Online-only law reviews
It’s well into May, y’all, and well beyond the time that I should bring my April Prawfs guesting stint to a conclusion. For my final post, I thought I’d share my experience doing something new with respect to publication: publishing in an online-only law journal (I'm using the term online-only because many, even most, print journals also publish their articles online--I'm referring to law reviews that don't have a print analog). (The piece, to further conclude my guest stint in the spirit of shameless self-promotion, is “Market Harm, Market Help, and Fair Use,” 17 Stan. Tech. L. Rev. 359 (2014)).
I didn’t have any strong sense that publishing in print journals was the only way to go, it’s just that until recently the alternative had never occurred to me. But the experience was almost exactly the same as it was with print journals in terms of editing schedules and process. And there are a lot of upsides: the article got out there in its final form much sooner, since there was no need to wait for the analog printing process, and there are related green upsides if that’s something you’re into.
I am hard-pressed to think of much in the way of a downside, honestly. The student editing was outstanding, right in the same league as the print journals I’ve worked with. I suppose the most obvious drawback is that there’s no physical circulation for the journal, so your article won’t get into the hands of mail subscribers and libraries (but it is online and on Westlaw and Lexis, which I think is far more important).

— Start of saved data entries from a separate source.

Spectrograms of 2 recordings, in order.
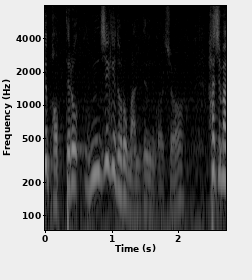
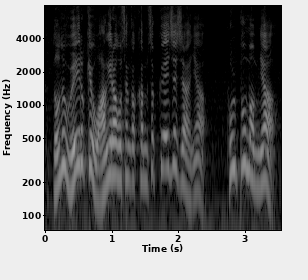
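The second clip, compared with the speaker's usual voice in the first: higher, louder scornful jeer; mocking Pilate; 6 semitones higher, 7 dB louder than usual. Pilate mocking Jesus as a shabby king, higher and louder jeer. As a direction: sneer at the shabby would-be king. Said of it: "이렇게 묻는 거죠".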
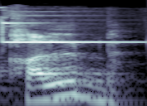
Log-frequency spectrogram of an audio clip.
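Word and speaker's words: قلب: So these, qalb is heart, qareeb, close, qal, he said. Pronunciation-wise, this is not a K.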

One could imagine an argument that people won’t take a publication seriously unless it’s also in print form, but that one just seems implausible to me in this increasingly digital age. The vast majority of articles I read are from digital sources, so I suspect any skepticism about the online-only format will soon be a thing of the past. Having reprints is neat, of course, but that’s a luxury that’s not clearly justified given its costs.

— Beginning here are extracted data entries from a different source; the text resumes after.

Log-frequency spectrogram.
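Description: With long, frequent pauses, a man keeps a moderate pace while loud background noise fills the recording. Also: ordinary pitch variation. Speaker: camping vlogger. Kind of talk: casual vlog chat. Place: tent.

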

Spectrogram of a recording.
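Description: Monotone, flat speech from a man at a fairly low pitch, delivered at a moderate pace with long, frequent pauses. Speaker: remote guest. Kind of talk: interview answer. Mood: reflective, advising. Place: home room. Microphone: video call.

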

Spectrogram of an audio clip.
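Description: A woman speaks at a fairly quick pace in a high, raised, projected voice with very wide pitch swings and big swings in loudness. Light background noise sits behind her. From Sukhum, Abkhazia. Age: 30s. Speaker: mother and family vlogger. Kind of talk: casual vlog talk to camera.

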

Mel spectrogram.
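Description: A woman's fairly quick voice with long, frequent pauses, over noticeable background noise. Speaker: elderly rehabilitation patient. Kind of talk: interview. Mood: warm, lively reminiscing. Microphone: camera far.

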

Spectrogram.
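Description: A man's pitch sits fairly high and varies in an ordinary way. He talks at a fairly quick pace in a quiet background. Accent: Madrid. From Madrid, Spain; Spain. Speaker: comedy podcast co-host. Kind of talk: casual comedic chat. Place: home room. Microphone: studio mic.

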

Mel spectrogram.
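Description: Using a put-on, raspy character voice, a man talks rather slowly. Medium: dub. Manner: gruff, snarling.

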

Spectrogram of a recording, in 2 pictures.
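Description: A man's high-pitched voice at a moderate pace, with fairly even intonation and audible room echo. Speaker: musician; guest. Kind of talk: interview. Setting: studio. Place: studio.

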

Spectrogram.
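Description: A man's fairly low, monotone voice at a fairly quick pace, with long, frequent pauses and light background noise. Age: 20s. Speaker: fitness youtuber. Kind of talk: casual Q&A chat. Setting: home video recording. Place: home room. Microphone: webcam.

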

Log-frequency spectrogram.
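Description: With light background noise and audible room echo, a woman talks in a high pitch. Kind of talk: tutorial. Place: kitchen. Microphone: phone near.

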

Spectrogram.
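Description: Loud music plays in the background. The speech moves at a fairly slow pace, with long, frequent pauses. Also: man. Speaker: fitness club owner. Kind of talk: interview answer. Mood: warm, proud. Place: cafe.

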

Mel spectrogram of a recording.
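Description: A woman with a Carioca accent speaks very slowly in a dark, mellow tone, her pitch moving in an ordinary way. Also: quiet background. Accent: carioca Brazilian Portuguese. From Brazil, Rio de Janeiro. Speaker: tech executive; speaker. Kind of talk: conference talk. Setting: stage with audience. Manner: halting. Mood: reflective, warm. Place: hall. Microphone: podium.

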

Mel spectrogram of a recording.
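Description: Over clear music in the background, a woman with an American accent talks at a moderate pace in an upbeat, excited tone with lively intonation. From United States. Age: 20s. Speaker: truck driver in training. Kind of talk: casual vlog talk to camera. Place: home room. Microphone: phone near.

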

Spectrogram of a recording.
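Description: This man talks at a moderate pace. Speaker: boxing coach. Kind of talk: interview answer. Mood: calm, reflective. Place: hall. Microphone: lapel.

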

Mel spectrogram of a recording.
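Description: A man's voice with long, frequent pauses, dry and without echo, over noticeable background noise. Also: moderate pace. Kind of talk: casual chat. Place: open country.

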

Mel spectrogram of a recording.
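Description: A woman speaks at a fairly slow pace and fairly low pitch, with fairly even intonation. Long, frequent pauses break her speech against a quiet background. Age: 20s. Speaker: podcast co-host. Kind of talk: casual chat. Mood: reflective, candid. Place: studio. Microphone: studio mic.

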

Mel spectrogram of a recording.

And I guess online-only journals may direct more traffic to their site, and away from SSRN, decreasing the author's downloads, but again--that seems pretty marginal. The important thing is that the work is good and that people read it; SSRN downloads are only a proxy for those much more important considerations.

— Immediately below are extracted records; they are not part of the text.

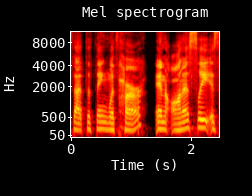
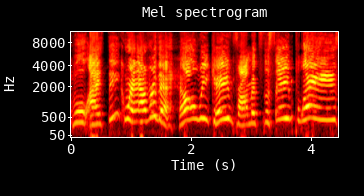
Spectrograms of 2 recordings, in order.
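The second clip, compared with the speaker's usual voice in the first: higher and louder, the last words slowed; mock earnest plea; 12 semitones higher, 5 dB louder than usual. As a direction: sell the big hopeful point. Imagined plea for everyone.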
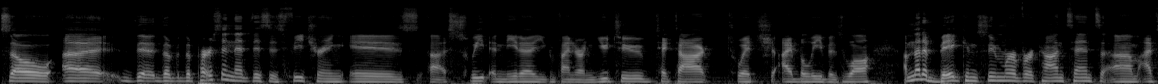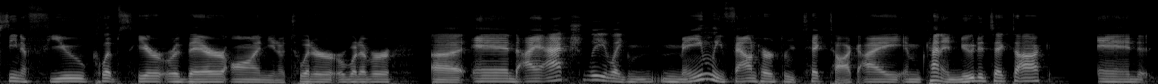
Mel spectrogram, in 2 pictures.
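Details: Adult male speaker; ordinary speech.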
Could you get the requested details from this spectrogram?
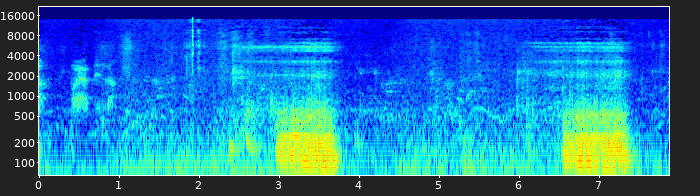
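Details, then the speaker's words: Ordinary snoring during sleep from a person who claims not to snore: loud rattling snores on the in-breath, about two in eight seconds, with faint room noise between. "después dice la gorda que no ronca"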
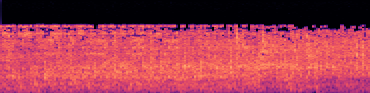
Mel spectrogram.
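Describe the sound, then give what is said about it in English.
A generator engine runs steadily, giving a loud, continuous droning rumble with a gritty mechanical buzz that holds constant throughout, with no voices over it. “When people bring generators for repairs, I touch the parts and feel them”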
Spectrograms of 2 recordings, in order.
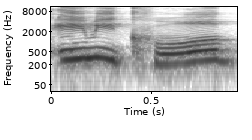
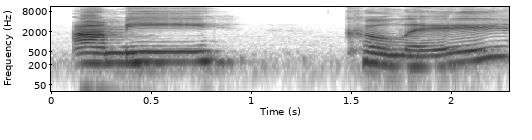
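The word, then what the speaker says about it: Ami Colé: of this brand um i said amy cool but then you know vikki j kind of said ami ko and i was like oh yeah she probably said it right and i didn't but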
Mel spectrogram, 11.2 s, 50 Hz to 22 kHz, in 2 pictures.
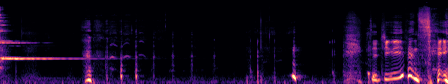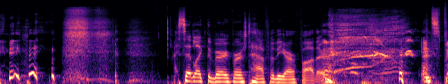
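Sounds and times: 
glasses clinking in a toast: 0.0 - 1.9
glass ringing with a clear sustained tone: 0.0 - 2.0
speech: 1.0 - 1.5, 4.6 - 6.7, 7.9 - 11.2
laughter: 1.0 - 3.8, 9.6 - 11.2.

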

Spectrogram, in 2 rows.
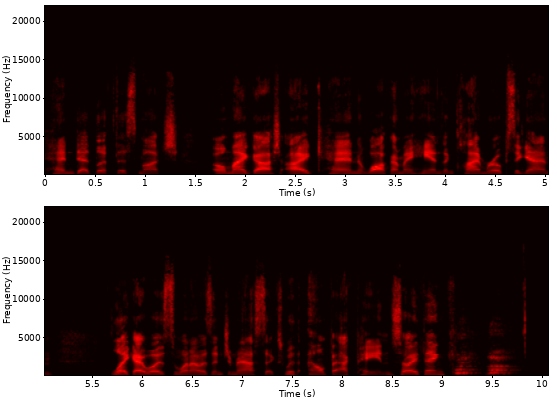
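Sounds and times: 
speech: 0.1 - 9.4
dog barking: 9.1 - 9.9.

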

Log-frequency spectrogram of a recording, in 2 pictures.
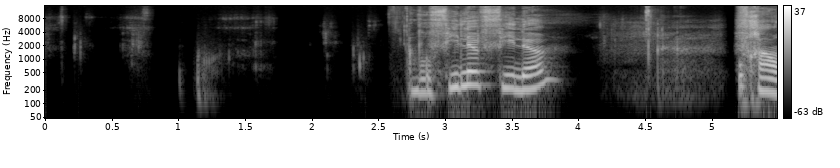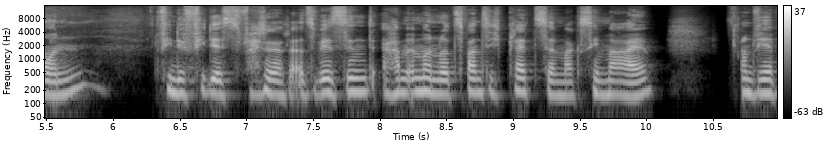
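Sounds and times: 
slurping mouth sounds from sipping a smoothie: 0.0 - 2.9
speech: 2.7 - 3.9, 5.3 - 10.9.

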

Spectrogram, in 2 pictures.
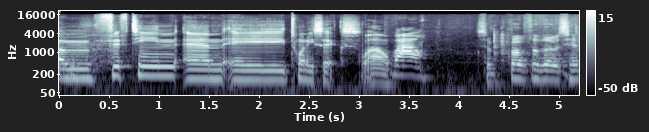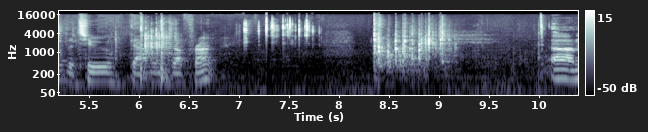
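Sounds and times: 
speech: 0.0 - 7.2, 10.1 - 10.3
dice rolling on a hard table: 6.0 - 6.4, 7.0 - 9.3.

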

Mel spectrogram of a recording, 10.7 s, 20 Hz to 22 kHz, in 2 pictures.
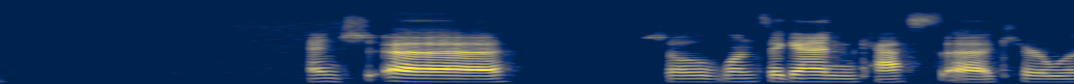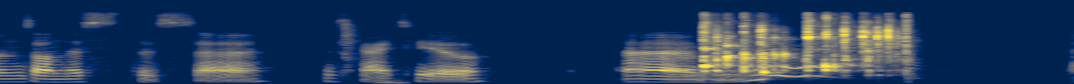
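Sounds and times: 
speech: 1.6 - 2.6, 3.3 - 7.9, 8.5 - 9.3
plastic dice rattling down a dice tower: 8.9 - 10.0.

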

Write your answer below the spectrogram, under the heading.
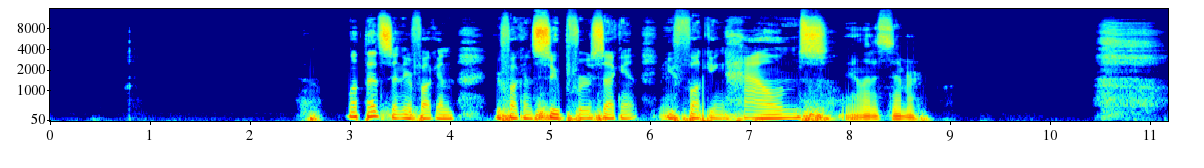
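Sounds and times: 
speech: 3.0 - 8.9, 10.5 - 10.7
sharp breathy gasp: 10.5 - 11.1.

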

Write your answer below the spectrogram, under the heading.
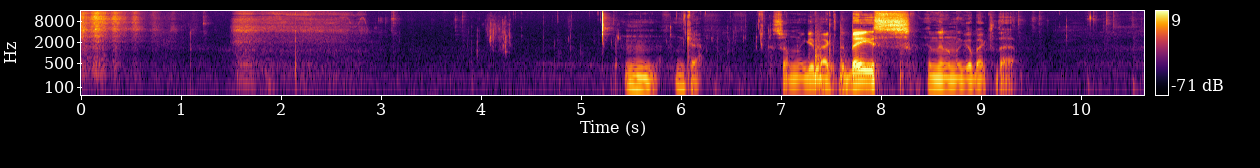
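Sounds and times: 
wet mouth clicks: 3.8 - 5.5
person chewing chocolate: 3.8 - 6.9
speech: 5.4 - 6.3, 7.0 - 9.4.

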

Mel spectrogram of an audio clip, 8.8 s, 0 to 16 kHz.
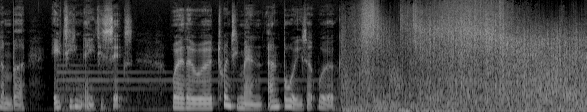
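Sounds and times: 
speech: 0.0 - 6.2
crackling debris: 5.1 - 8.7
deep rumbling roar of underground explosion in a coal mine pit: 5.1 - 8.7.

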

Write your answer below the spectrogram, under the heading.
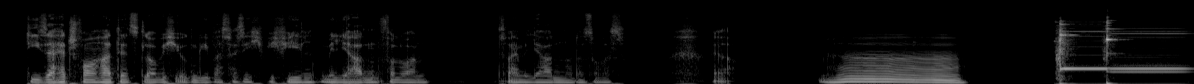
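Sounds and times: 
speech: 0.3 - 4.4, 5.0 - 7.4, 8.2 - 9.7
doorbell chiming: 10.6 - 11.9.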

So having said all of this, and to polemically recast this post as a question to the Prawfs readership, is there any reason to prefer print law review articles? (Archives? Etc.?) Discuss! (And see you all sometime in the guest-blogging future.)
At this point, I think it's the last vestige of some prestige concerns. If given the choice between an online-only and a print journal, all else being roughly equal, that concern (especially for pre-tenure scholars) will push towards the latter. The fact that the journal you published with carries the Stanford name, even as a secondary/specialty journal, alleviates some of those concerns.
We have been exploring taking FIU Law Review to all-online. Since that is an all-symposium format (adopting Randy Barnett's old advice), the choice/prestige concerns vanish. Someone either will or will not participate in the symposium; that the journal is on-line likely will not affect anyone's decision on that.
Posted by: Howard Wasserman | May 13, 2014 4:02:09 PM
How is it that an online journal gets their articles onto Westlaw and Lexis? And also, how did you get your article picked up by Stan Tech L.Rev.?
Posted by: Chris | May 13, 2014 4:32:10 PM
I published a piece in the Berkeley Business Law Journal. All online. No problems with Westlaw or Lexis. Editing just fine. Saved a lot of paper.
Posted by: Jeff Lipshaw | May 14, 2014 3:47:32 PM